__Activity__: Leaving the pictures aside, return all of the data below exactly.

Dataset records
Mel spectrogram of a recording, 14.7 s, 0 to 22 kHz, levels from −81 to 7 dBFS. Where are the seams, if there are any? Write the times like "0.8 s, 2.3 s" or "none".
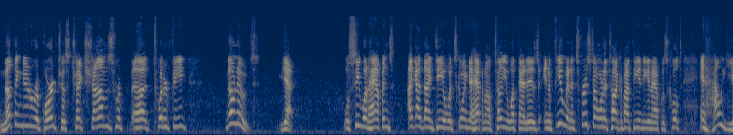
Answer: none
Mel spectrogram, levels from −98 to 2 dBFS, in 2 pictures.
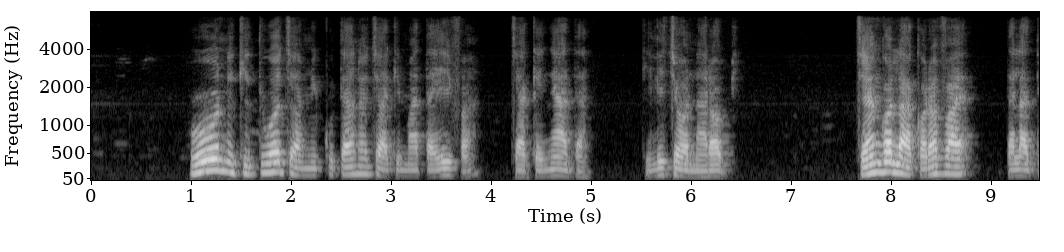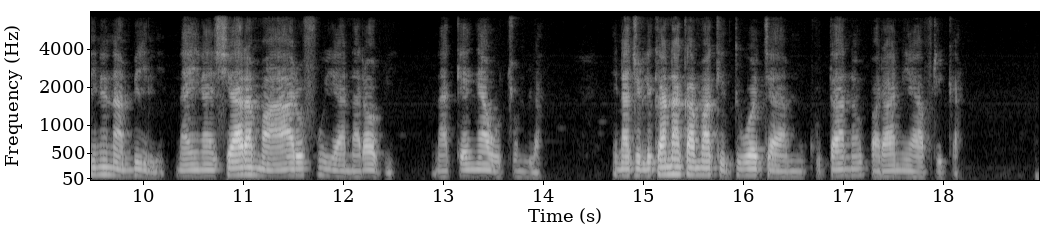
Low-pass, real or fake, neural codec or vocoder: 7.2 kHz; real; none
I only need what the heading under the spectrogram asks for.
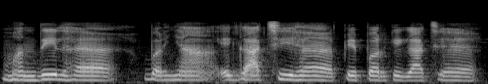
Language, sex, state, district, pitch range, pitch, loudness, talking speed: Hindi, female, Bihar, Supaul, 190-210 Hz, 205 Hz, -20 LUFS, 125 wpm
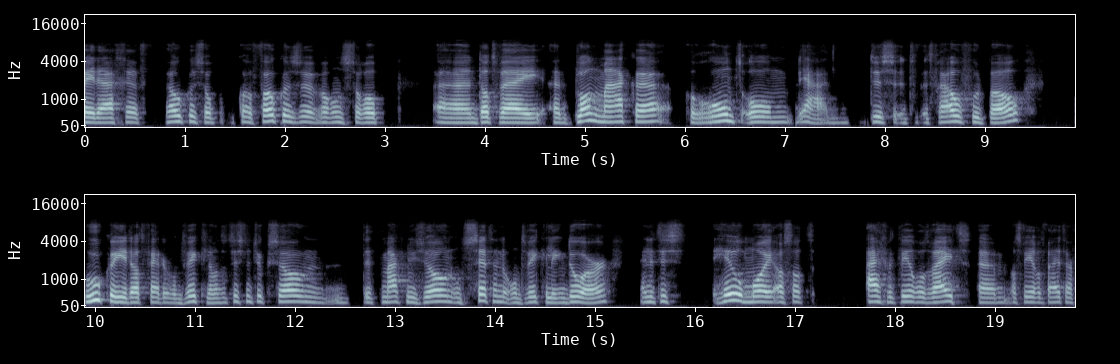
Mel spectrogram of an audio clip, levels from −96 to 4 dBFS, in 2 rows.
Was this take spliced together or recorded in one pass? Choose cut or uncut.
cut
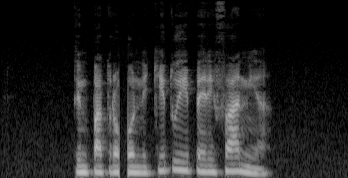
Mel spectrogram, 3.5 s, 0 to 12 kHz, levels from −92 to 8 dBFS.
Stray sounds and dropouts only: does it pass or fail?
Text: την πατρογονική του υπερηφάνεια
fail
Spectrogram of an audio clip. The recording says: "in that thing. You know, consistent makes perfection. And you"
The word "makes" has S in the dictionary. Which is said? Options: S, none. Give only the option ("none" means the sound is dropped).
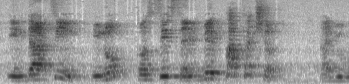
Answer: none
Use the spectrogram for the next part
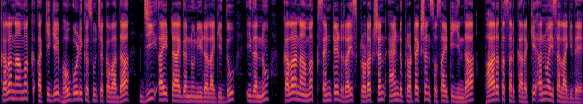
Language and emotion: Kannada, neutral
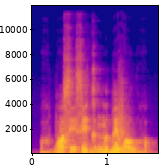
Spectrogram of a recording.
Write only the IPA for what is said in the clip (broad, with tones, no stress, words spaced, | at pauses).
ɔ̤˩bɔ˧˥ se˩˧˩se˥ɡə˩˧˩ ŋ͡mɘ˥bɛ˥vɔ˩˧˩wɔ̤˩˧˩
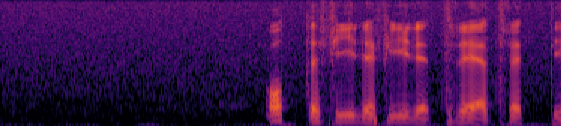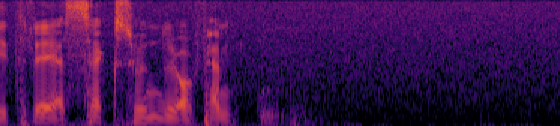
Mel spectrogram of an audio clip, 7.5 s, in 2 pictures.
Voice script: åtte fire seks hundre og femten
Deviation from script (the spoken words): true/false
true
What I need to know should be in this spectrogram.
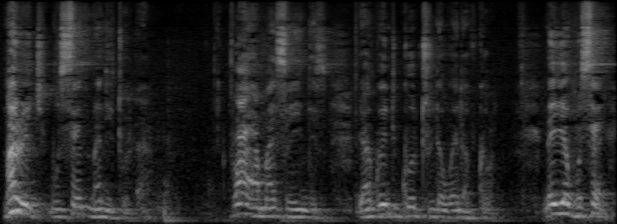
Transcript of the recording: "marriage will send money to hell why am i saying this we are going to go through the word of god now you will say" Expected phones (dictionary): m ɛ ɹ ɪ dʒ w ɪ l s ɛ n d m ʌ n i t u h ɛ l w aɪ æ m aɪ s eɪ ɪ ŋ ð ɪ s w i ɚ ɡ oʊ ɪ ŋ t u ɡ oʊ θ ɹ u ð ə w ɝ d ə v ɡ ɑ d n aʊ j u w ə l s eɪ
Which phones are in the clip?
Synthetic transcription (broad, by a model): m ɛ ɹ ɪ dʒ w ɪ l s ɛ n d m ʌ n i t u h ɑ w aɪ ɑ m aɪ s eɪ ɪ ŋ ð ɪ s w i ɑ ɡ oʊ ɪ ŋ t u ɡ oʊ t ɹ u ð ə w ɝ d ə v ɡ ɑ d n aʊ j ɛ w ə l s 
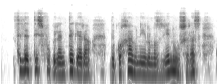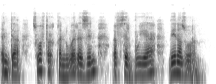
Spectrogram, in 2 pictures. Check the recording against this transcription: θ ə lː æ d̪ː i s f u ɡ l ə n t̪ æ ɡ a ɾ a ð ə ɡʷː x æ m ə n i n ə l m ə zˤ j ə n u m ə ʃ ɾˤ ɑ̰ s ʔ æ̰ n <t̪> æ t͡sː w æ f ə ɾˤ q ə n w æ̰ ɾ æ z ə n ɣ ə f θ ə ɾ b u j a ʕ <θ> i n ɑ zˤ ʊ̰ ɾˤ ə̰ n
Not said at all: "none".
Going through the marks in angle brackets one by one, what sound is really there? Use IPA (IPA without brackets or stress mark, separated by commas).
d̪, ð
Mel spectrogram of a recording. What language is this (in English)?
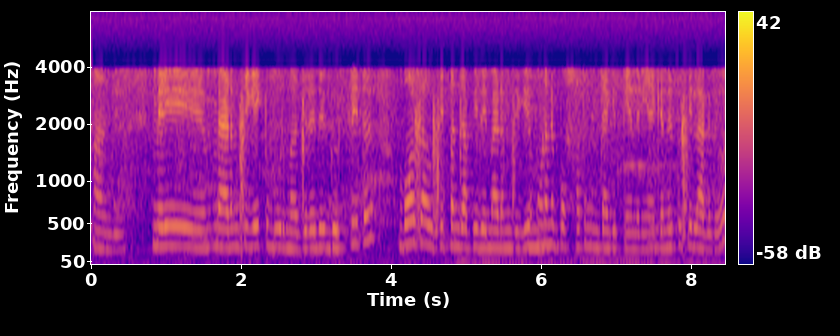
Punjabi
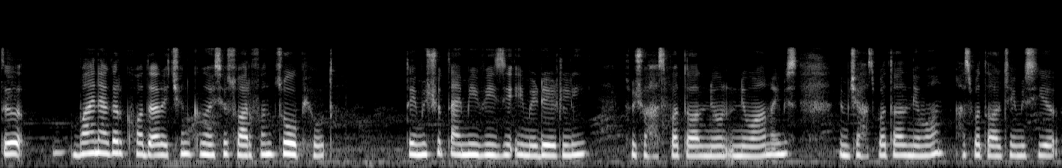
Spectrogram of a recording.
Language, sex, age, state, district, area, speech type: Kashmiri, female, 18-30, Jammu and Kashmir, Bandipora, rural, spontaneous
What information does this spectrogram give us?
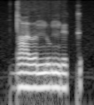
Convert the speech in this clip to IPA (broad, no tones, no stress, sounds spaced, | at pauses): dˤ ɤː n u ŋ ʏ k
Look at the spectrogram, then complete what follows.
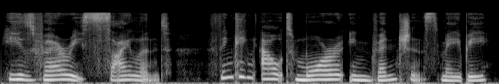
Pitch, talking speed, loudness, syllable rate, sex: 220 Hz, 95 wpm, -16 LUFS, 3.2 syllables/s, female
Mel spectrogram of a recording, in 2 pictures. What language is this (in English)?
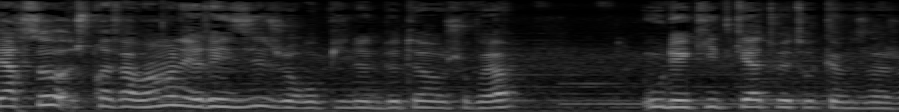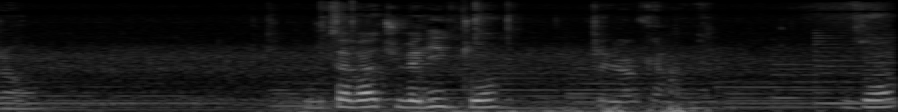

__Your solution__:
Mel spectrogram of a recording, 14.7 s, 0 to 22 kHz, levels from −81 to 7 dBFS. Where are the seams, if there are any? Write the times like "0.8 s, 2.3 s" or "none".
Answer: none
Mel spectrogram, levels from −98 to 2 dBFS, in 2 pictures.
Low-pass, real or fake, neural codec or vocoder: 7.2 kHz; real; none
I only need what the heading under the spectrogram asks for.
Language, sex, state, district, pitch range, pitch, loudness, talking speed: Hindi, female, Bihar, Supaul, 190-210 Hz, 205 Hz, -20 LUFS, 125 wpm
Mel spectrogram of an audio clip, levels from −96 to 4 dBFS, in 2 rows.
Was this take spliced together or recorded in one pass? Choose cut or uncut.
cut
Mel spectrogram, 3.5 s, 0 to 12 kHz, levels from −92 to 8 dBFS.
Stray sounds and dropouts only: does it pass or fail?
Text: την πατρογονική του υπερηφάνεια
fail
Spectrogram of an audio clip. The recording says: "in that thing. You know, consistent makes perfection. And you"
The word "makes" has S in the dictionary. Which is said? Options: S, none. Give only the option ("none" means the sound is dropped).
Answer: none
Use the spectrogram for the next part
Language and emotion: Kannada, neutral
Spectrogram of a recording.
Write only the IPA for what is said in the clip (broad, with tones, no stress, words spaced, | at pauses).
ɔ̤˩bɔ˧˥ se˩˧˩se˥ɡə˩˧˩ ŋ͡mɘ˥bɛ˥vɔ˩˧˩wɔ̤˩˧˩
Mel spectrogram of an audio clip, 7.5 s, in 2 pictures.
Voice script: åtte fire seks hundre og femten
Deviation from script (the spoken words): true/false
true
What I need to know should be in this spectrogram.
Transcript of the recording: "marriage will send money to hell why am i saying this we are going to go through the word of god now you will say" Expected phones (dictionary): m ɛ ɹ ɪ dʒ w ɪ l s ɛ n d m ʌ n i t u h ɛ l w aɪ æ m aɪ s eɪ ɪ ŋ ð ɪ s w i ɚ ɡ oʊ ɪ ŋ t u ɡ oʊ θ ɹ u ð ə w ɝ d ə v ɡ ɑ d n aʊ j u w ə l s eɪ
Which phones are in the clip?
Synthetic transcription (broad, by a model): m ɛ ɹ ɪ dʒ w ɪ l s ɛ n d m ʌ n i t u h ɑ w aɪ ɑ m aɪ s eɪ ɪ ŋ ð ɪ s w i ɑ ɡ oʊ ɪ ŋ t u ɡ oʊ t ɹ u ð ə w ɝ d ə v ɡ ɑ d n aʊ j ɛ w ə l s 
Spectrogram, in 2 pictures. Check the recording against this transcription: θ ə lː æ d̪ː i s f u ɡ l ə n t̪ æ ɡ a ɾ a ð ə ɡʷː x æ m ə n i n ə l m ə zˤ j ə n u m ə ʃ ɾˤ ɑ̰ s ʔ æ̰ n <t̪> æ t͡sː w æ f ə ɾˤ q ə n w æ̰ ɾ æ z ə n ɣ ə f θ ə ɾ b u j a ʕ <θ> i n ɑ zˤ ʊ̰ ɾˤ ə̰ n
Not said at all: "none".
Going through the marks in angle brackets one by one, what sound is really there? Use IPA (IPA without brackets or stress mark, separated by commas).
d̪, ð
Mel spectrogram of a recording. What language is this (in English)?
Punjabi
Spectrogram of a recording.
Language, sex, age, state, district, area, speech type: Kashmiri, female, 18-30, Jammu and Kashmir, Bandipora, rural, spontaneous
What information does this spectrogram give us?
Convert the speech in this clip to IPA (broad, no tones, no stress, sounds spaced, | at pauses): dˤ ɤː n u ŋ ʏ k
Look at the spectrogram, then complete what follows.
Pitch, talking speed, loudness, syllable rate, sex: 220 Hz, 95 wpm, -16 LUFS, 3.2 syllables/s, female
Mel spectrogram of a recording, in 2 pictures. What language is this (in English)?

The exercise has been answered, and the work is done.